Let's face it, no camera is complete without that cool crisp shutter sound and a piece of art to put on the wall. In this video, learn how to add a capture button to your UI, and how to get the most out of your device aperture to get those really clean photos you always see in those ads. Also, learn about the implicit difference between processing a video frame from the stream and actually accessing the camera still capture functionality.
- [Instructor] Now let's put together everything…we've learned so far about making a reusable framework.…We want to enable our camera to be able…to capture still images.…The first thing we want to do…is make sure that we have a nice looking button…on the UI of our framework…so that we can easily capture those still images.…This means we'll need to add a media asset…to our reusable framework.…In order to do this,…we need to first add a media catalog…to our reusable framework.…Click on CameraViewController.swift…in your project tree to make sure you're in the right scope,…go to the top bar,…click file,…new file,…and scroll down until you get to the asset catalog icon…underneath the resource tab.…

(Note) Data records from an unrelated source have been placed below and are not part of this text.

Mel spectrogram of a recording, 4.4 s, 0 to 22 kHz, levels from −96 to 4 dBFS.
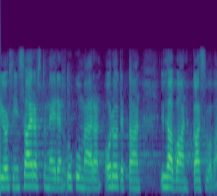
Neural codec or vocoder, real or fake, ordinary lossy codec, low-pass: none; real; none; none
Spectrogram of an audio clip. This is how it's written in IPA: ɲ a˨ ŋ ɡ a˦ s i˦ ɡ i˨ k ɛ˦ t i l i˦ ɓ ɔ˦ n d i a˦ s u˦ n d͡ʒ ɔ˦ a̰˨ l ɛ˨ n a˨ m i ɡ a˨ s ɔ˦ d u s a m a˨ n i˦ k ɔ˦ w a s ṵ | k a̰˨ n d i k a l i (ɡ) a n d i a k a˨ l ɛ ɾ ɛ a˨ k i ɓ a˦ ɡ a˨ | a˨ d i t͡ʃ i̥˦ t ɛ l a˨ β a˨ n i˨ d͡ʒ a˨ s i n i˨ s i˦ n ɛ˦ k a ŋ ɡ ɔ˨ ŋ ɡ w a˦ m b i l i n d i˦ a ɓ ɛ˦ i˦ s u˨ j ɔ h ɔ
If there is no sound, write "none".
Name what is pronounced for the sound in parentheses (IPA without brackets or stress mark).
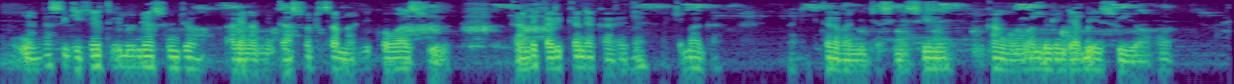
k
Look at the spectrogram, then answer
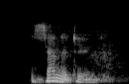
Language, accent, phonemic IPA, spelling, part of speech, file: English, Southern England, /ˈzænəduː/, Xanadu, proper noun / noun, LL-Q1860 (eng)-Xanadu.wav
- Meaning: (proper noun) The summer capital of the Yuan dynasty, now an archaeological site in Zhenglan, Xilingol, Inner Mongolia, China; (noun) A place full of beauty, happiness and wonder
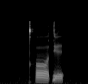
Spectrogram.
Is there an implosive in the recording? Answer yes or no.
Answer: yes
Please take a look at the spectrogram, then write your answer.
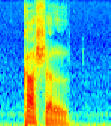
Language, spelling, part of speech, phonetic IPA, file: Polish, kaszel, noun, [ˈkaʃɛl], Pl-kaszel.ogg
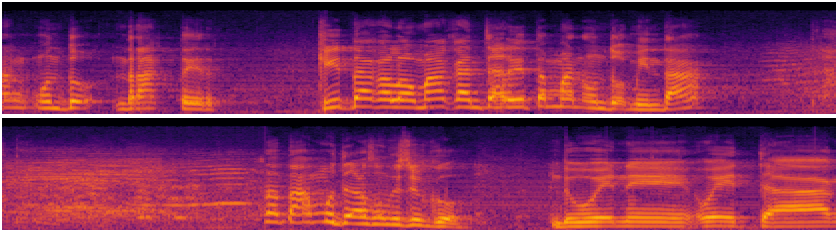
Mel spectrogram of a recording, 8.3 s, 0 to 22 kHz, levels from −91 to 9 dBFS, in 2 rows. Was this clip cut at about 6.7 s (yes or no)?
no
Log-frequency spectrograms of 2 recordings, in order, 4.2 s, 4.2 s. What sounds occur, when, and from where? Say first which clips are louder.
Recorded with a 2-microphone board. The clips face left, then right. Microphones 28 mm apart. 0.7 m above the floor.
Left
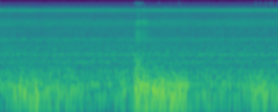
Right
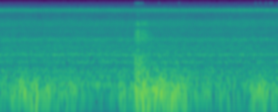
2.0 s an explosion: right 2 dB; 40° right (ahead or behind)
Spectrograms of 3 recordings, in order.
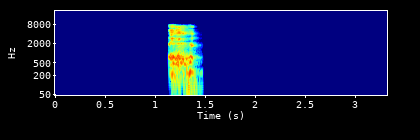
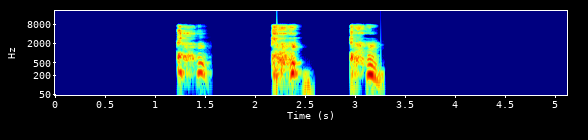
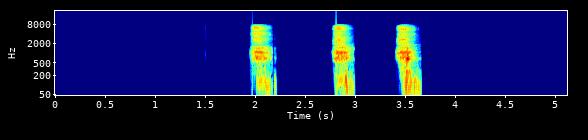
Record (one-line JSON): {"cough_length": "3.3 s", "cough_amplitude": 20787, "cough_signal_mean_std_ratio": 0.21, "three_cough_length": "5.1 s", "three_cough_amplitude": 30484, "three_cough_signal_mean_std_ratio": 0.3, "exhalation_length": "5.1 s", "exhalation_amplitude": 26891, "exhalation_signal_mean_std_ratio": 0.24, "survey_phase": "beta (2021-08-13 to 2022-03-07)", "age": "45-64", "gender": "Female", "wearing_mask": "No", "symptom_none": true, "smoker_status": "Current smoker (1 to 10 cigarettes per day)", "respiratory_condition_asthma": false, "respiratory_condition_other": false, "recruitment_source": "REACT", "submission_delay": "4 days", "covid_test_result": "Negative", "covid_test_method": "RT-qPCR", "influenza_a_test_result": "Negative", "influenza_b_test_result": "Negative"}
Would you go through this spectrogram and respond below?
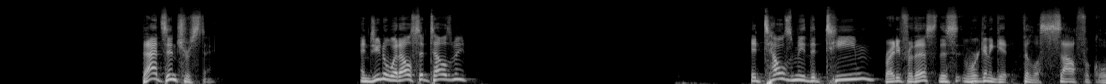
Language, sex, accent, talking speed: English, male, American, 135 wpm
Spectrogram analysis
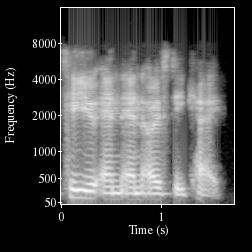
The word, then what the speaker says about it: Tunnock: TUNNOCK. TUNOOCK. Sorry, double N.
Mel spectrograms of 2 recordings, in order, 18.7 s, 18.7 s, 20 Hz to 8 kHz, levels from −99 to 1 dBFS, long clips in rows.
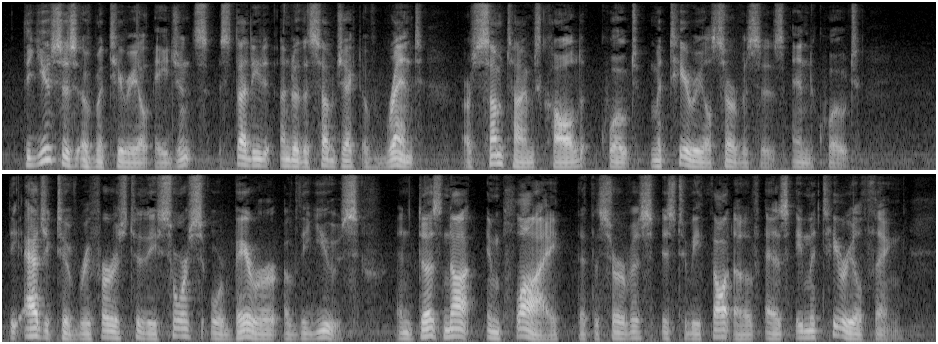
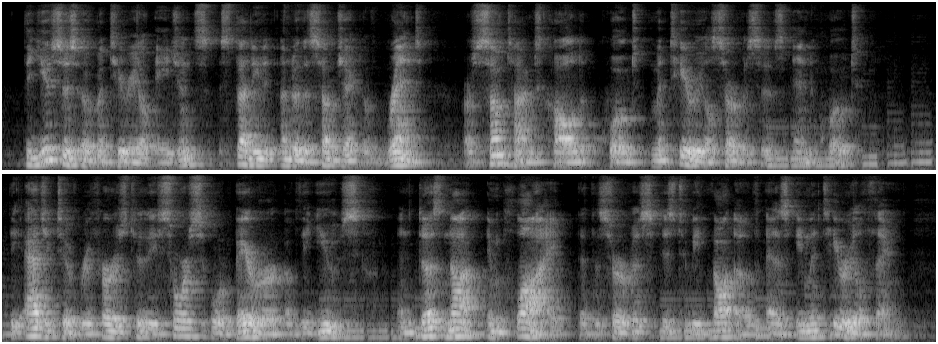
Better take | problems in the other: first | noise reduction (neural separator model SepFormer DNS4)

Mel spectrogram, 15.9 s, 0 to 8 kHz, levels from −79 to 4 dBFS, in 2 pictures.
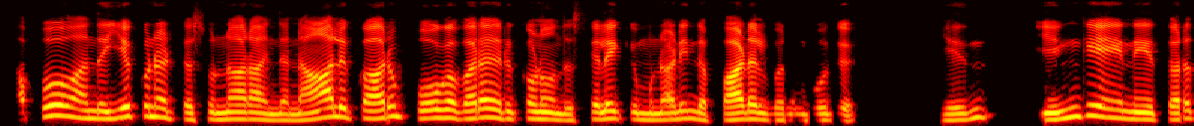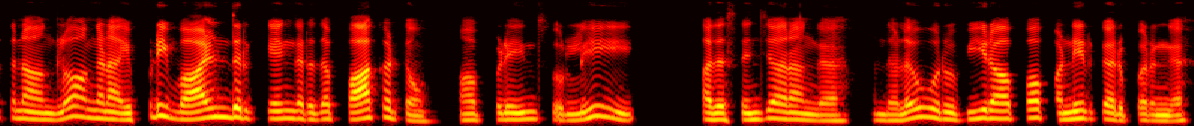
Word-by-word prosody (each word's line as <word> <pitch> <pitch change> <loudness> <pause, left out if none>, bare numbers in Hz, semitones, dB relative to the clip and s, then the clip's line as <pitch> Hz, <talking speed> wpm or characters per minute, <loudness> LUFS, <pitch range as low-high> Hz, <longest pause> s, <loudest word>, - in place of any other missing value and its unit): அப்போ, 235 - 0 0.2
அந்த 185 -1 0
இயக்குனர்ட்ட 225 -6 0
சொன்னாராம், 165 0 +1
"இந்த 145 - -2
4 215 +6 +4
காரரும் 195 +6 +2
போக 195 +1 +2
வர 185 - +3
இருக்கணும். 170 0 0
அந்த 145 -1 -1
சிலைக்கு 170 0 0
முன்னாடி 155 +3 0
இந்த 155 - 0
பாடல் 160 +1 +5
வரும்போது. 145 0 -7 0.8
எந் 185 +8 -3 0.5
எங்க 225 +8 +1 0.2
என்னைய 170 -3 +2
தொரத்துனாங்களோ! 175 0 -1
அங்க 195 -4 -2
நான் 155 -2 +2
எப்பிடி 220 +11 -1
வாழ்ந்திருக்கேங்கிறத 180 -3 +1 0.2
பாக்கட்டும்." 170 - +2 0.3
அப்பிடீன்னு 160 +4 -2
சொல்லி 150 +10 -1 0.7
அத 155 - +4
செஞ்சாராங்க. 160 -3 0 0.3
அந்தளவு 145 +9 -1
1 170 - -1
வீராப்பா 185 +1 +1
பண்ணியிருக்காரு 165 -2 0
பாருங்க 130 -2 -1
170 Hz, 130 wpm, -22 LUFS, 155-185 Hz, 0.8 s, பாடல்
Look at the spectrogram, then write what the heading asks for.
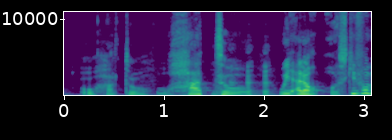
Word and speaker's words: Ohotto: C'est comme ça qu'on prononce son prénom ? Ohato. Ohato.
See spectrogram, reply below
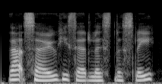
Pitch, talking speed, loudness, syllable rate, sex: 195 Hz, 185 wpm, -16 LUFS, 5.0 syllables/s, female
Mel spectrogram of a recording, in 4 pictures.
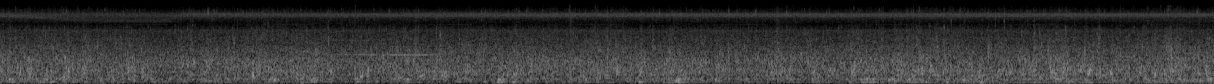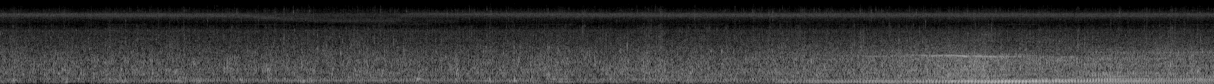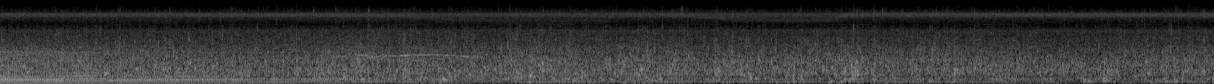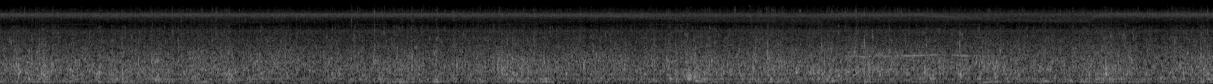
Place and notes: TaoMi River, 埔里鎮 Nantou County - Brook
Chicken sounds, Brook
Zoom H2n MS+ XY
12 August, 06:09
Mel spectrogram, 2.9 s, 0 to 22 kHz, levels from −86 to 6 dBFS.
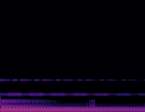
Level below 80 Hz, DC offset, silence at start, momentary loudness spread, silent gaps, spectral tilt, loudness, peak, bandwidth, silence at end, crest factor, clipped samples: -52 dBFS; under 0.1%; 0 s; 8 LU; none; -12 dB/octave; -54 LUFS; -40 dBFS; 2.2 kHz; 0 s; 10 dB; under 0.1%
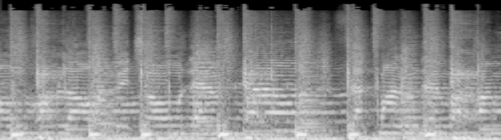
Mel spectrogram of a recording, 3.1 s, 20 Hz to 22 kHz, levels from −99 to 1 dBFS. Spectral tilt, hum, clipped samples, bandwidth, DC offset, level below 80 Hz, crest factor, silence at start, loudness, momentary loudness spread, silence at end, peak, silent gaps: -5 dB/octave; none; under 0.1%; 19.5 kHz; under 0.1%; -16 dBFS; 8 dB; 0 s; -11 LUFS; 2 LU; 0 s; -2 dBFS; none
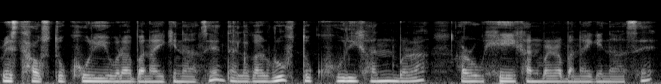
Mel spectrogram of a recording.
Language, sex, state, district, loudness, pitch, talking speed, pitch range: Nagamese, male, Nagaland, Kohima, -20 LUFS, 140 Hz, 220 wpm, 130-155 Hz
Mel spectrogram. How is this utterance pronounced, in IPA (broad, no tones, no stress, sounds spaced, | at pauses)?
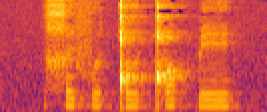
χ i f ɤ ǃ ʊ ǃʼ ɔ k͡p e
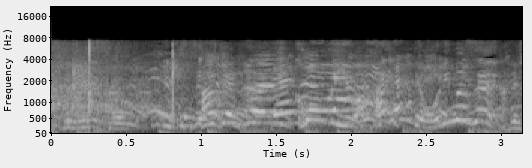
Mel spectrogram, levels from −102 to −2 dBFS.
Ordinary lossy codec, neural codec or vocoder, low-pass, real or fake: none; none; 7.2 kHz; real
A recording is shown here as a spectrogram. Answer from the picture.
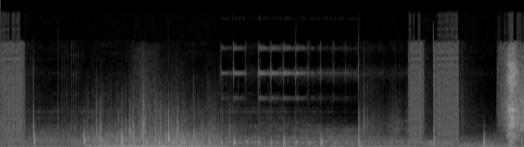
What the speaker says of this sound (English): It's an avalanche!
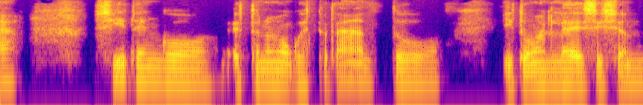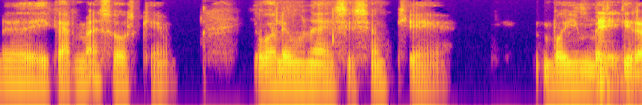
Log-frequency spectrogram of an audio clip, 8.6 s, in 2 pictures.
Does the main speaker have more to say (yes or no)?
yes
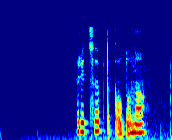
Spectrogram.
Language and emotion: Russian, sad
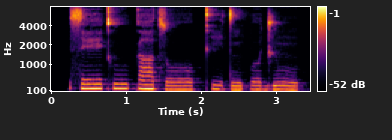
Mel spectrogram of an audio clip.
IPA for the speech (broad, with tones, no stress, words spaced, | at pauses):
seː˦kʰuː˦ ka˦t͡soː˨kʰi˦˨tĩ˨ pʊ˦d͡ʒũ˦˨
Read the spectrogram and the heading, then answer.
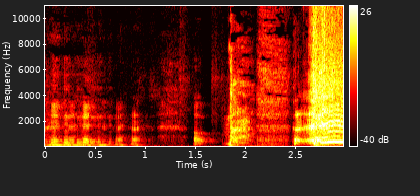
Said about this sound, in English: I haven't coughed all day, and all of a sudden I've got this hack here. Ugh, allergies.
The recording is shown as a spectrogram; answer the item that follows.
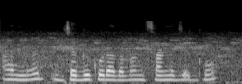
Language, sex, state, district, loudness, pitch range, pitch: Kannada, female, Karnataka, Koppal, -16 LUFS, 210-225 Hz, 215 Hz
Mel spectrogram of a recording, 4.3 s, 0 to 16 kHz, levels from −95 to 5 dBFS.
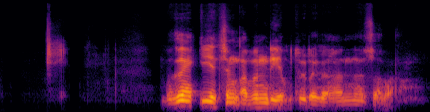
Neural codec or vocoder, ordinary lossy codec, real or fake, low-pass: codec, 32 kHz, 1.9 kbps, SNAC; none; fake; 14.4 kHz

Click next,…make sure that you're in the right folder tree…so that you're in your reusable framework group.…You can leave it named media…and click create.…You'll notice that underneath here…it's giving you an empty catalog…to star importing assets.…In your exercise files folder,…go to the resources folder…and you'll see that there's a file…
Along the way, he explains the differences and nuances between writing code for an application and for a reusable framework, as well as some of the fundamentals of AVFoundation, one of the core camera frameworks in iOS. David also shows how to refactor your code, understand Swift access control, develop an interface, and handle memory leaks, so your framework is ready to share with other developers.
- Creating your first build
- Making the camera work
- Creating a framework delegate
- Adding media
- Capturing images
- Correcting orientation
- Versioning and tagging releases in Git